Deceased woman died from lethal dose of barbiturates
The trial of a woman accused of assisting the suicide of her friend has heard that the deceased died from a lethal dose of barbiturates.
Bernadette Forde (51) took her own life with the drug pentobarbital after it was ordered online from Mexico.

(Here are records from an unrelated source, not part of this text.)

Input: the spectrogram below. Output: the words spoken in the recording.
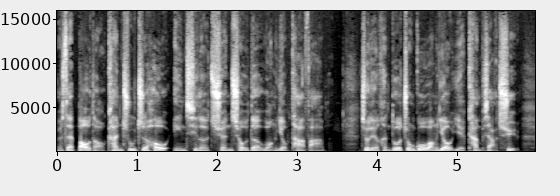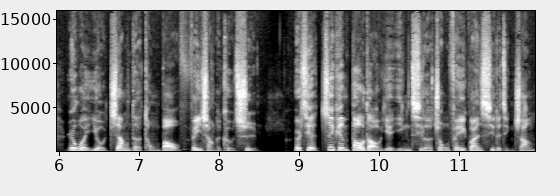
而在报道刊出之后，引起了全球的网友挞伐，就连很多中国网友也看不下去，认为有这样的同胞非常的可耻。而且这篇报道也引起了中非关系的紧张。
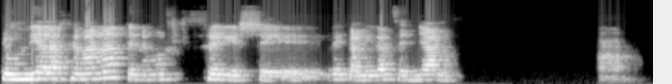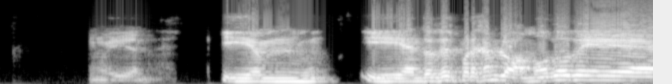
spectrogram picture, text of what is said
que un día a la semana tenemos series eh, de calidad en llano. Ah, muy bien. Y, em, y entonces, por ejemplo, a modo de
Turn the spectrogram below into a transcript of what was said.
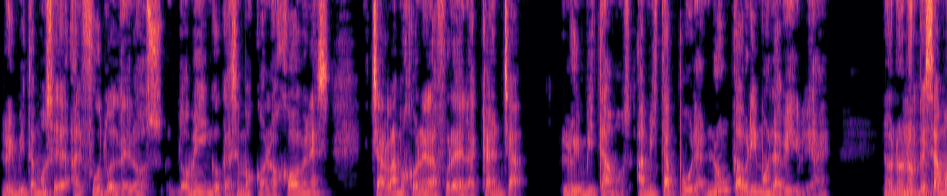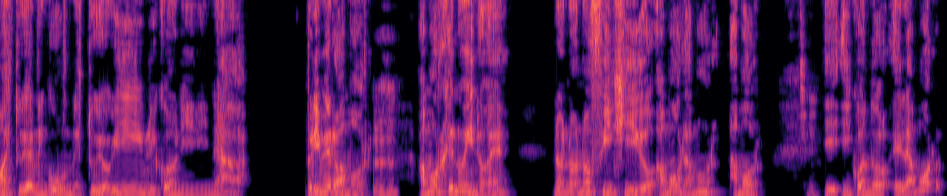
lo invitamos eh, al fútbol de los domingos que hacemos con los jóvenes, charlamos con él afuera de la cancha, lo invitamos, amistad pura, nunca abrimos la Biblia, ¿eh? No, no, no empezamos a estudiar ningún estudio bíblico ni, nada. Primero amor. Amor genuino, ¿eh? No, no, no fingido. Amor, amor, amor. Y, cuando el amor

The trial heard the drug is used in capital punishment in America and for euthanasia where it is legal.
Ms Forde’s friend and carer Gail O’Rorke is accused at Dublin Circuit Criminal Court of helping her commit suicide by assisting her in obtaining and taking the drug.
O’Rorke (43), a taxi driver of Kilclare Gardens, Tallaght has pleaded not guilty to aiding and abetting the suicide of Ms Forde (51) by helping her to procure and administer a toxic substance between April 20, 2011 and June 6, 2011 at a location in Dublin.

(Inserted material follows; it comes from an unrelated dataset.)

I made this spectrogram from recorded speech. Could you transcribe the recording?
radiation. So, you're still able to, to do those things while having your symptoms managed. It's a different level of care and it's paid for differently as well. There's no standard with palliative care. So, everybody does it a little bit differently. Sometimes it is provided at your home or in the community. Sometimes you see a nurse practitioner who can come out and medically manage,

She also denies that she attempted to aid and abet the suicide of Ms Forde by means of attempting to arrange travel to Zurich, Switzerland for such purpose between March 10 and April 20, 2011.

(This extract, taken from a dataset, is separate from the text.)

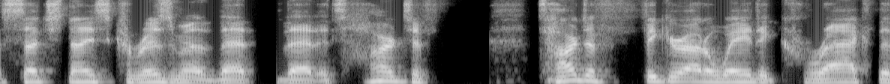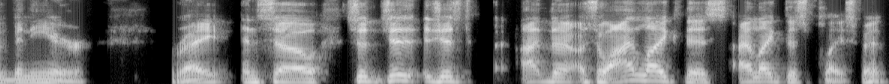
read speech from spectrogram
such nice charisma that that it's hard to it's hard to figure out a way to crack the veneer right and so so just just uh, the, so i like this i like this placement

She further denies that she procured the suicide of Ms Forde between June 4, and June 6, 2011 by means of making funeral arrangements for Ms Forde in advance of her death.
Dr Muna Sabah told prosecuting counsel Remy Farrell SC that she was asked to examine the body of Ms Forde to establish a cause of death.
She said that she was informed that several medications were found near the deceased including Sedalphorte which is the commercial name for pentobarbital, a short acting barbiturate.
Dr Sabah explained that the drug slows down the brain and depresses the central nervous system. She said it is not available here or in the UK and is a highly controlled substance in the US. She said it has a very high potential for abuse and very limited medical applications.
She said that a lethal dose of the drug was found in Ms Forde’s system. Pentobarbital is toxic at a concentration of over 40 micrograms per millilitre. The deceased showed a concentration of 53 micrograms per millilitre.
“53 was definitely a lethal concentration,” the doctor commented.
The trial, which is expected to last about two weeks, continues before Judge Patrick McCartan and a jury of six men and six women.